Filomena Scalise

Johannesburg - The appetite for debt among South Africans has grown even stronger amid low interest rates for the past five years, an expert said on Tuesday.

Momentum head of financial wellness Estelle Scholtz-Mare said most South Africans had not taken advantage of the low interest rates to reduce their exposure to debt and increase their savings.

“South Africans are still paying 76 percent of their income on debt repayment which does not augur well for savings,” Scholtz-Mare said in a statement.

“Living so close to the edge of their incomes means that they are highly vulnerable to the negative impact that increasing interest rates will have on their budgets.”

She said the most troubling aspect of South Africans' over-reliance on credit was that they had become dependent on expensive personal loans to fund their lifestyles.

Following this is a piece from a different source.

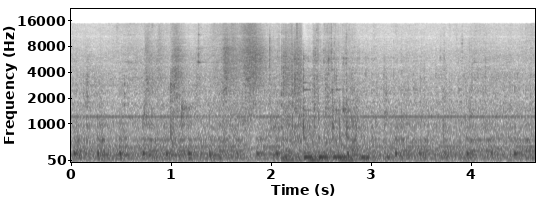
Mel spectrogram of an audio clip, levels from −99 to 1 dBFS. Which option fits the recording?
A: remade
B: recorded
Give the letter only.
B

Scholtz-Mare said the demand for personal loans skyrocketed after banks tightened their lending practices after the 2008 credit crunch.

Statistics show that the biggest demand has come from people who earn in excess of R15,000 per month, she said.

“If you add this to increasing food inflation running at about five or six percent - and increasing fuel and utilities costs -

then you can say that many of us are teetering on the edge of insolvency,” she said.

“While people know they must save - and indeed list retirement savings as a priority - they fail to implement a structured and dedicated plan.”

Scholtz-Mare said that according to statistics from the National Credit Regulator almost R160 billion in unsecured credit was outstanding.

From this 24 percent of the loans were in arrears for 30 days or more and 16 percent of borrowers had missed payments for 90 days or more.

She said in research done by Momentum, people said they had been side-tracked by immediate financial needs that were not always necessities.

People acknowledged that their debt commitments ate up the majority of their incomes which, in turn, left them with very little savings, she said. - Sapa